§ **TASK OBJECTIVE**
Each record that follows should be repeated exactly, with no pictures carried over.

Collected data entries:
((

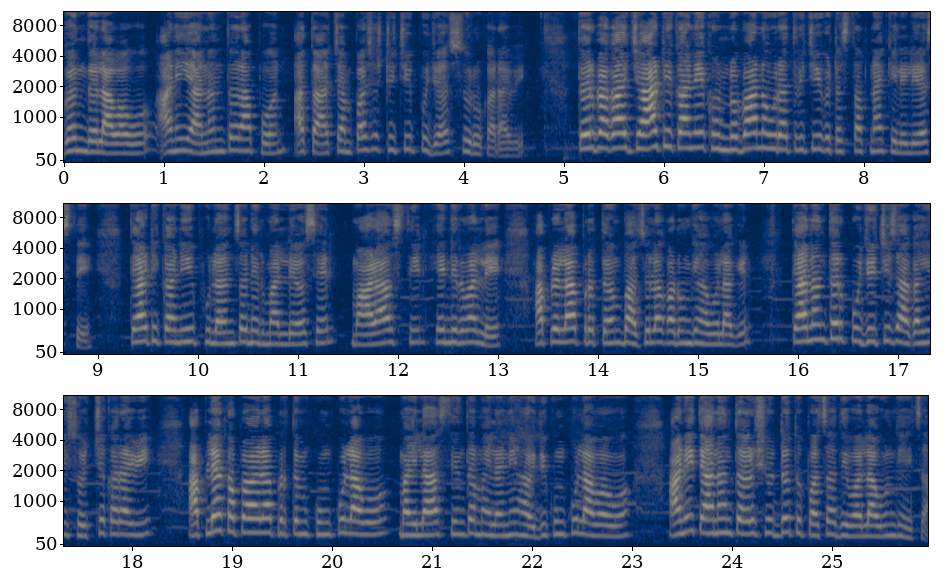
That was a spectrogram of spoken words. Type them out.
गंध लावावं आणि यानंतर आपण आता चंपाषष्ठीची पूजा सुरू करावी. तर बघा ज्या ठिकाणी खंडोबा नवरात्रीची घटस्थापना केलेली असते त्या ठिकाणी फुलांचं निर्माल्य असेल माळा असतील हे निर्माल्य आपल्याला प्रथम बाजूला काढून घ्यावं लागेल. त्यानंतर पूजेची जागा ही स्वच्छ करावी. आपल्या कपाळाला प्रथम कुंकू लावं. महिला असतील तर महिलांनी हळदी कुंकू लावावं. आणि त्यानंतर शुद्ध तुपाचा दिवा लावून घ्यायचा.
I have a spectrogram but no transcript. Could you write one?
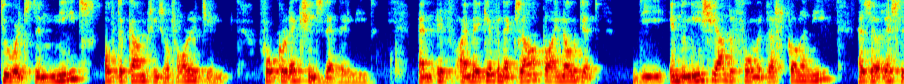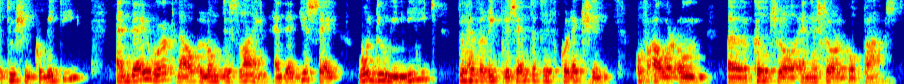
towards the needs of the countries of origin for collections that they need. And if I may give an example, I know that the Indonesia, the former Dutch colony, has a restitution committee, and they work now along this line. And they just say, what do we need to have a representative collection of our own uh, cultural and historical past?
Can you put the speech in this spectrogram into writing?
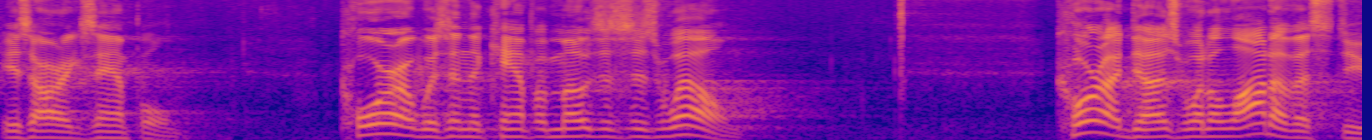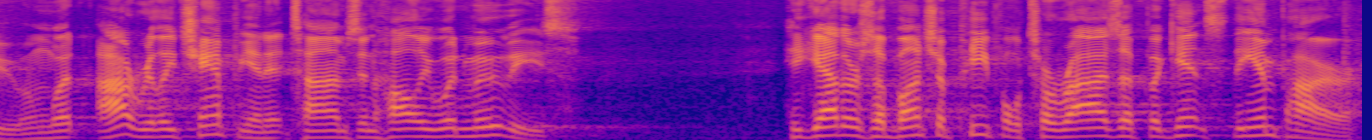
is our example. Korah was in the camp of Moses as well. Korah does what a lot of us do and what I really champion at times in Hollywood movies. He gathers a bunch of people to rise up against the empire.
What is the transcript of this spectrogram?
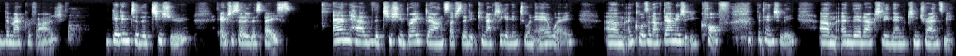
the macrophage, get into the tissue, extracellular space, and have the tissue breakdown such that it can actually get into an airway um, and cause enough damage that you cough potentially, um, and then actually then can transmit.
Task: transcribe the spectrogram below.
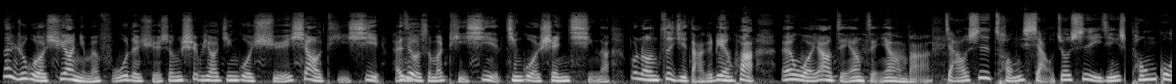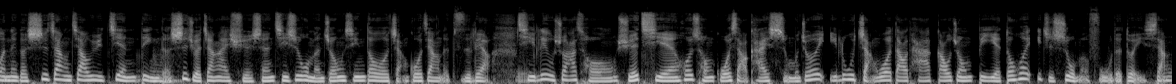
那如果需要你们服务的学生，是不是要经过学校体系，还是有什么体系经过申请呢？不能自己打个电话，哎，我要怎样怎样吧？假如是从小就是已经通过那个视障教育鉴定的视觉障碍学生，其实我们中心都有掌过这样的资料。其例如说，他从学前或从国小开始，我们就会一路掌握到他高中毕业，都会一直是我们服务的对象。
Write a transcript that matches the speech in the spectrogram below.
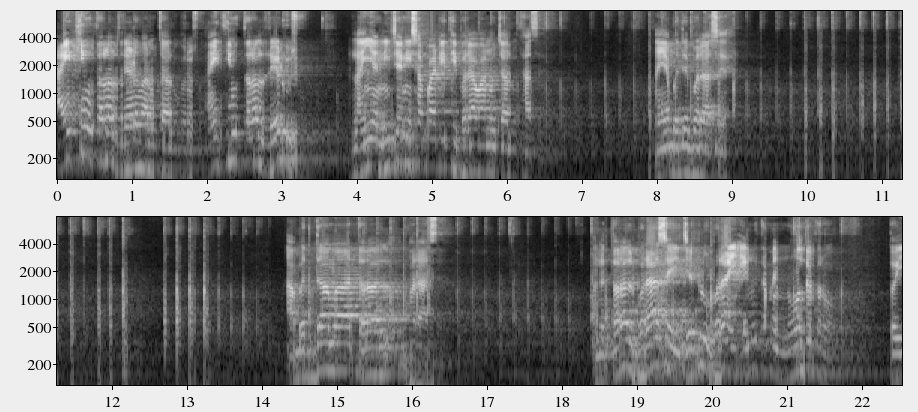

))

§ **RESPONSE AREA**
That was a spectrogram of spoken words. Type them out.
गंध लावावं आणि यानंतर आपण आता चंपाषष्ठीची पूजा सुरू करावी. तर बघा ज्या ठिकाणी खंडोबा नवरात्रीची घटस्थापना केलेली असते त्या ठिकाणी फुलांचं निर्माल्य असेल माळा असतील हे निर्माल्य आपल्याला प्रथम बाजूला काढून घ्यावं लागेल. त्यानंतर पूजेची जागा ही स्वच्छ करावी. आपल्या कपाळाला प्रथम कुंकू लावं. महिला असतील तर महिलांनी हळदी कुंकू लावावं. आणि त्यानंतर शुद्ध तुपाचा दिवा लावून घ्यायचा.
I have a spectrogram but no transcript. Could you write one?
towards the needs of the countries of origin for collections that they need. And if I may give an example, I know that the Indonesia, the former Dutch colony, has a restitution committee, and they work now along this line. And they just say, what do we need to have a representative collection of our own uh, cultural and historical past?
Can you put the speech in this spectrogram into writing?
is our example. Korah was in the camp of Moses as well. Korah does what a lot of us do and what I really champion at times in Hollywood movies. He gathers a bunch of people to rise up against the empire.
What is the transcript of this spectrogram?
the macrophage, get into the tissue, extracellular space, and have the tissue breakdown such that it can actually get into an airway um, and cause enough damage that you cough potentially, um, and then actually then can transmit.
Task: transcribe the spectrogram below.
那如果需要你们服务的学生，是不是要经过学校体系，还是有什么体系经过申请呢？不能自己打个电话，哎，我要怎样怎样吧？假如是从小就是已经通过那个视障教育鉴定的视觉障碍学生，其实我们中心都有掌过这样的资料。其例如说，他从学前或从国小开始，我们就会一路掌握到他高中毕业，都会一直是我们服务的对象。
Write a transcript that matches the speech in the spectrogram below.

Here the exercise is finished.